Freddie Mac subsidizes and guarantees mortgage loans to individuals who do not qualify for loans from private lenders. These loans have very lax standards. Individuals can qualify for loans making a minimal or zero down payment. They do not need a good credit rating, nor need to earn the minimum level of income that private lenders would require to qualify for the loan.

These lax standards induced many individuals to invest in homes they could not afford, loans that are now in default. The government guarantees and subsidies for these loans also induced many financial institutions to invest in mortgage-based securities at the heart of the financial crisis. The federal mandate that Freddie Mac subsidize and guarantee mortgage loans has saddled the institution, and ultimately American taxpayers, with hundreds of billion of dollars in debt.

The origin of the financial crisis can be traced to government policies encouraging unqualified borrowers to assume risky mortgages, and to government mandates that financial institutions extend loans to these borrowers. The Federal Housing Authority (FHA) loosened standards applied in non-prime lending. Through federal legislation such as the 1977 Community Reinvestment Act (CRA), and agencies such as the Department of Housing and Urban Development (HUD), the government pressured lending institutions to extend credit to unqualified borrowers.

The financial crisis was exacerbated by the quasi-governmental institutions Fannie Mae and Freddie Mac. These institutions created a moral hazard by implicitly guaranteeing mortgages. By the time they collapsed in 2008, they together held $5 trillion in mortgages and mortgage-backed securities. They continue to incur billions in losses, requiring government bailouts.

If mortgage lenders had not been forced to abandon traditional underwriting standards on behalf of an ‘affordable housing’ policy, the financial crisis and taxpayer bailouts would not have occurred. Qualified mortgage borrowers would have purchased homes at competitive market prices. Now all homeowners, including qualified mortgage borrowers, must suffer the consequences of the mortgage meltdown and collapse in home prices.
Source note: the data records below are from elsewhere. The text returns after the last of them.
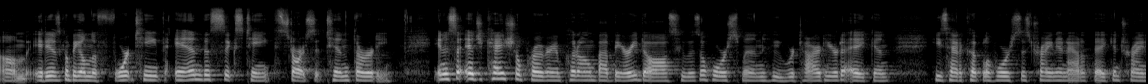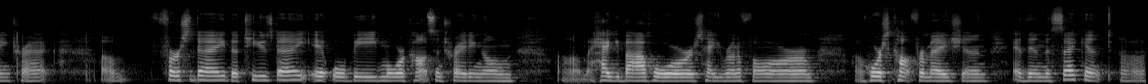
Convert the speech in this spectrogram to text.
Um, it is going to be on the 14th and the 16th. Starts at 10:30, and it's an educational program put on by Barry Doss, who is a horseman who retired here to Aiken. He's had a couple of horses training out at the Aiken Training Track. Um, first day, the Tuesday, it will be more concentrating on um, how you buy a horse, how you run a farm, a horse conformation, and then the second uh,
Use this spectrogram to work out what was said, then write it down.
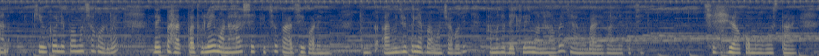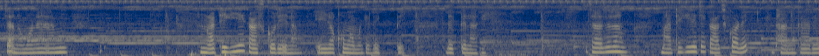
আর কেউ কেউ লেপা মোছা করবে, দেখবে হাত পা ধুলেই মনে হয় সে কিছু কাজই করেনি। কিন্তু আমি যদি লেপা মোছা করি তো আমাকে দেখলেই মনে হবে যে আমি বাড়ি ঘর লেপেছি। সেই রকম অবস্থা হয় জানো মনে হয় আমি মাঠে গিয়ে কাজ করে এলাম। এই রকম আমাকে দেখতে দেখতে লাগে। তো যারা যারা মাঠে গিয়ে যে কাজ করে ধান কাড়ে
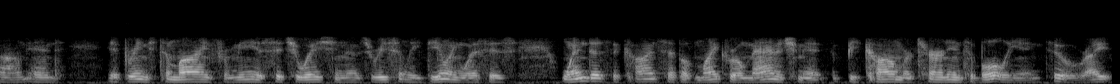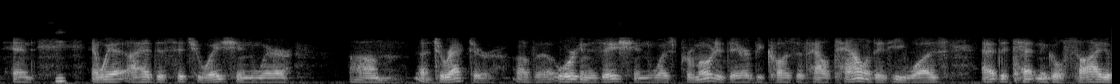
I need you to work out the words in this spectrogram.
um, and it brings to mind for me a situation I was recently dealing with is when does the concept of micromanagement become or turn into bullying too, right? And and we I had this situation where um, a director of an organization was promoted there because of how talented he was at the technical side of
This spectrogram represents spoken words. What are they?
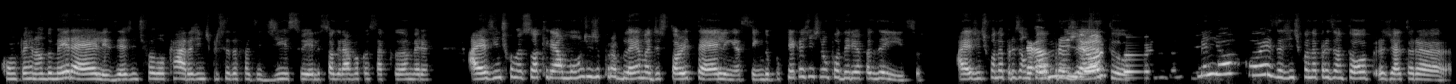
com o Fernando Meirelles. E a gente falou, cara, a gente precisa fazer disso, e ele só grava com essa câmera. Aí a gente começou a criar um monte de problema de storytelling, assim, do porquê que a gente não poderia fazer isso. Aí a gente, quando apresentou é o projeto. Melhor coisa, melhor coisa. A gente, quando apresentou o projeto, era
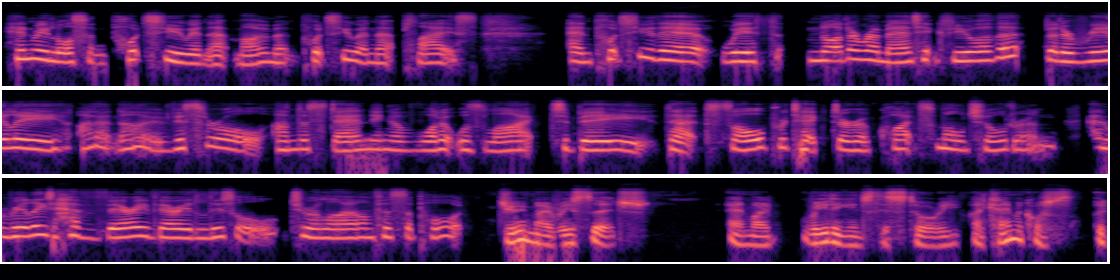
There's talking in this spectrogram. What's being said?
Henry Lawson puts you in that moment, puts you in that place, and puts you there with not a romantic view of it, but a really, I don't know, visceral understanding of what it was like to be that sole protector of quite small children and really to have very, very little to rely on for support. During my research and my reading into this story, I came across a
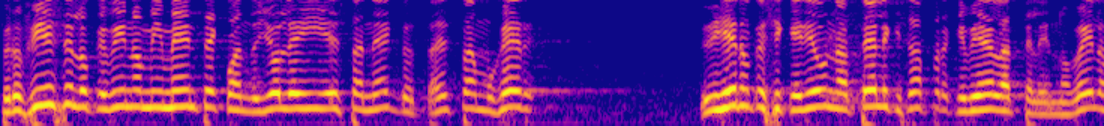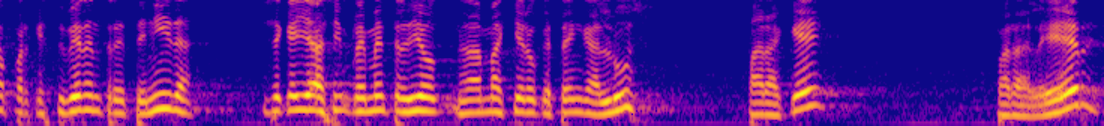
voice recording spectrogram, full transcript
Pero fíjese lo que vino a mi mente cuando yo leí esta anécdota. Esta mujer le dijeron que si quería una tele, quizás para que viera la telenovela, para que estuviera entretenida. Dice que ella simplemente dijo, nada más quiero que tenga luz. ¿Para qué? Para leer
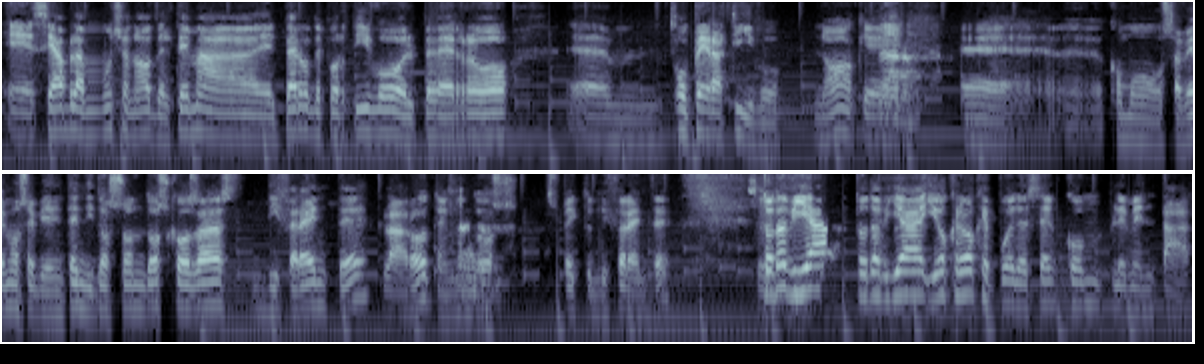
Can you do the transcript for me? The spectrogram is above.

We must end the myth of “affordable housing.” As economist Thomas Sowell has argued, an affordable house is a house you can afford. This means restoring traditional market criteria for mortgage lending: meeting strict income standards to qualify for a loan, and requiring a minimum down payment from creditworthy borrowers.

Residents will call Denver “home sweet home” when the housing market stabilizes. That will only happen when lending institutions write off mortgage loans in default, when individuals are in homes they can afford, and when housing prices stabilize. The best way to achieve that objective is to return mortgage lending to the private marketplace. In the absence of government subsidies and guarantees, private mortgage lenders have an incentive to lend to creditworthy borrowers, and to require minimum standards for individuals to qualify for these loans.
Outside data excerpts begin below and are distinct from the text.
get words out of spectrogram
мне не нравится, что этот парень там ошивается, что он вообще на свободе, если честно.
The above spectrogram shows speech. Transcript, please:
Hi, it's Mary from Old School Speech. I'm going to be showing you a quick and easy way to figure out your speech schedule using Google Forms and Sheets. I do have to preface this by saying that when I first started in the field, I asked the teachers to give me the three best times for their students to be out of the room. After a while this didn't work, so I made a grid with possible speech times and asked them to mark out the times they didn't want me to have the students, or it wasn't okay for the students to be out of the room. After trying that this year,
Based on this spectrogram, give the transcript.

The same Freddie Mac and Fannie Mae that are implementing the “affordable housing” agenda got us into the housing pickle and financial crisis. They should be gradually phased out of the mortgage market. Critics will argue that private lending institutions are not able to perform the functions of Freddie Mac and Fannie Mae. But that is the point: no lending institution should be promoting mortgage lending to individuals who cannot afford to own a home. The Federal Housing Administration should return to the original role of insuring mortgage loans to low-income borrowers who can meet minimum standards to qualify for such loans.

There is no reason why Denver should be the guinea pig in a repeat of failed housing policies promoted by the Obama administration.
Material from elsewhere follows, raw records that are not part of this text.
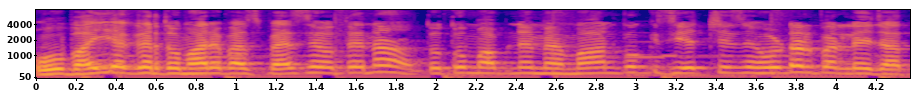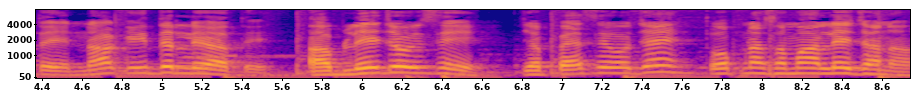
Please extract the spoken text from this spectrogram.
ओ भाई अगर तुम्हारे पास पैसे होते ना तो तुम अपने मेहमान को किसी अच्छे से होटल पर ले जाते ना कि इधर ले आते। अब ले जाओ इसे जब पैसे हो जाएँ तो अपना सामान ले जाना।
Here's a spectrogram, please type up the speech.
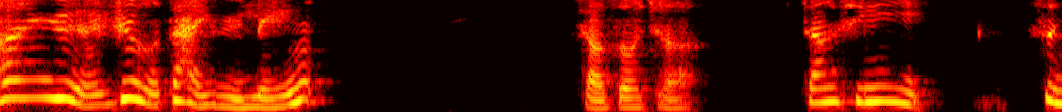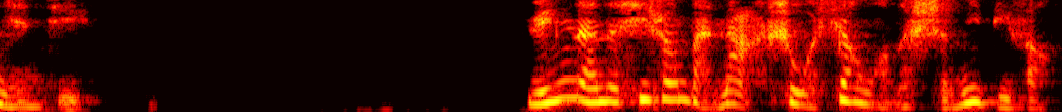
穿越热带雨林，小作者张歆艺，四年级。云南的西双版纳是我向往的神秘地方，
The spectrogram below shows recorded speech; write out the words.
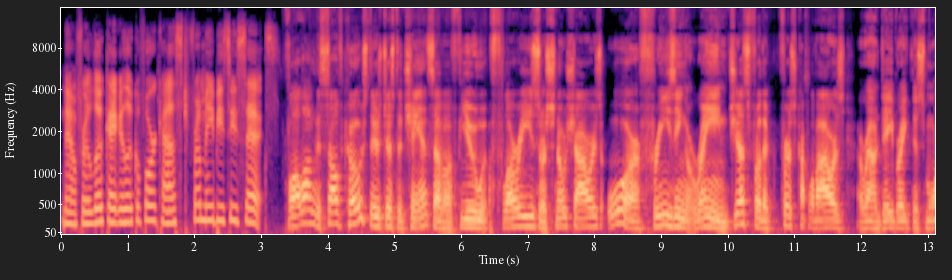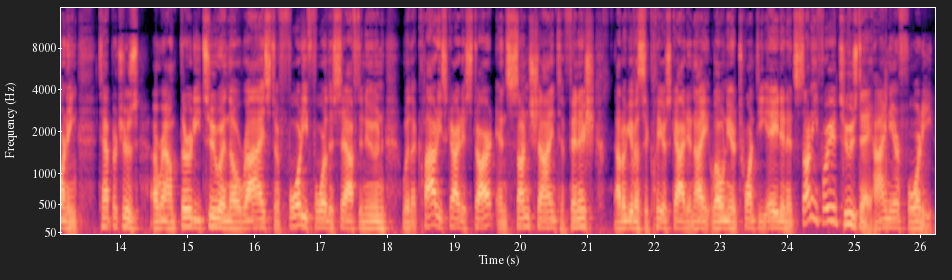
Now for a look at your local forecast from ABC6. Along the south coast, there's just a chance of a few flurries or snow showers or freezing rain just for the first couple of hours around daybreak this morning. Temperatures around 32 and they'll rise to 44 this afternoon with a cloudy sky to start and sunshine to finish. That'll give us a clear sky tonight, low near 28, and it's sunny for you Tuesday, high near 40.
Barry Poulson is a Senior Fellow in Fiscal Policy at the Independence Institute